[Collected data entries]

-- Opening Marker --

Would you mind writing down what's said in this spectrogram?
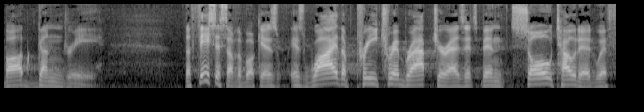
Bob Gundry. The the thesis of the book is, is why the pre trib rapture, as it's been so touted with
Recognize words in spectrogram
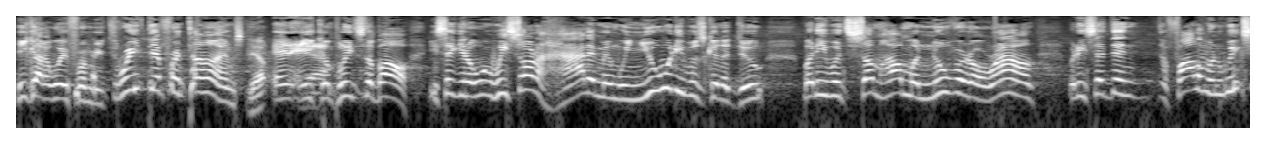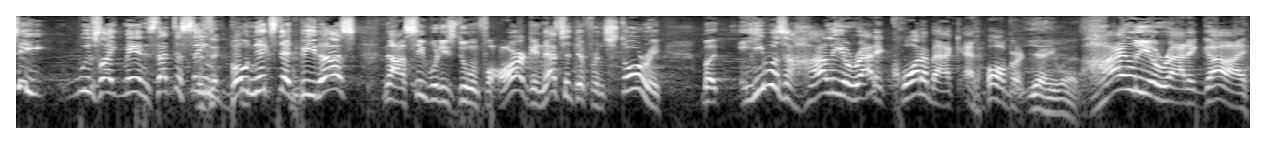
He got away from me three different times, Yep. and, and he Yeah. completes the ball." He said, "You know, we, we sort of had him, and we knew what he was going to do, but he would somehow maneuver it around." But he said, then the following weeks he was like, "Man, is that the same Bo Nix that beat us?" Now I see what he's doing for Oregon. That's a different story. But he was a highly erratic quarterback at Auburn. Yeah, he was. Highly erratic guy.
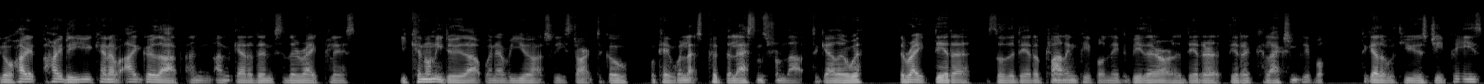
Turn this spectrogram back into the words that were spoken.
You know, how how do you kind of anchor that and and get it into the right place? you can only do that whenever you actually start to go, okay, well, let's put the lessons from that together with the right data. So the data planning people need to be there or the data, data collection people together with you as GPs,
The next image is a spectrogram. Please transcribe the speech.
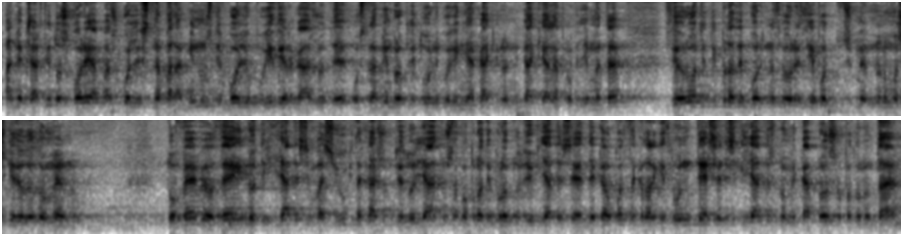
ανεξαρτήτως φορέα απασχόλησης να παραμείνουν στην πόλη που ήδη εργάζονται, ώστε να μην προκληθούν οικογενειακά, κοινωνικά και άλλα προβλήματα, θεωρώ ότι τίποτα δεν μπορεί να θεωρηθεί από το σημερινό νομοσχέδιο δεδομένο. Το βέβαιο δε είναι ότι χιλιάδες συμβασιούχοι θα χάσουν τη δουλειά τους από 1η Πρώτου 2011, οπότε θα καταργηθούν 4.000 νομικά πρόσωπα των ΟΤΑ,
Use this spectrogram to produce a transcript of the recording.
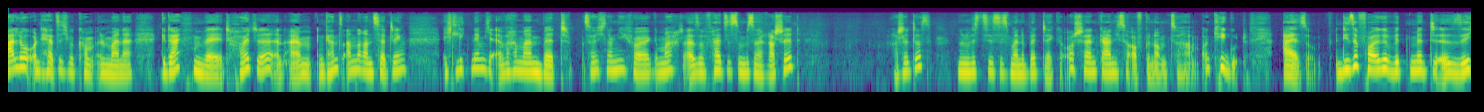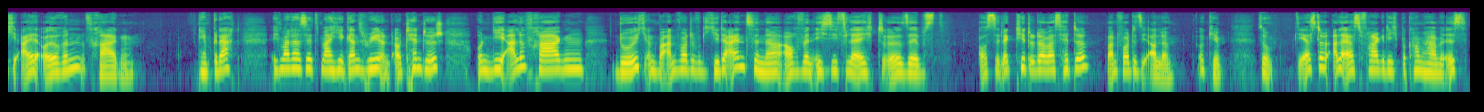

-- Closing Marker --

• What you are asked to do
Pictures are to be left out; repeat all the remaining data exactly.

• Task result
Would you mind writing down what's said in this spectrogram?
Bob Gundry. The the thesis of the book is, is why the pre trib rapture, as it's been so touted with
Recognize words in spectrogram
He got away from me three different times, Yep. and, and he Yeah. completes the ball." He said, "You know, we, we sort of had him, and we knew what he was going to do, but he would somehow maneuver it around." But he said, then the following weeks he was like, "Man, is that the same Bo Nix that beat us?" Now I see what he's doing for Oregon. That's a different story. But he was a highly erratic quarterback at Auburn. Yeah, he was. Highly erratic guy.
Turn this spectrogram back into the words that were spoken.
You know, how how do you kind of anchor that and and get it into the right place? you can only do that whenever you actually start to go, okay, well, let's put the lessons from that together with the right data. So the data planning people need to be there or the data, data collection people together with you as GPs,
The next image is a spectrogram. Please transcribe the speech.
ανεξαρτήτως φορέα απασχόλησης να παραμείνουν στην πόλη που ήδη εργάζονται, ώστε να μην προκληθούν οικογενειακά, κοινωνικά και άλλα προβλήματα, θεωρώ ότι τίποτα δεν μπορεί να θεωρηθεί από το σημερινό νομοσχέδιο δεδομένο. Το βέβαιο δε είναι ότι χιλιάδες συμβασιούχοι θα χάσουν τη δουλειά τους από 1η Πρώτου 2011, οπότε θα καταργηθούν 4.000 νομικά πρόσωπα των ΟΤΑ,
Use this spectrogram to produce a transcript of the recording.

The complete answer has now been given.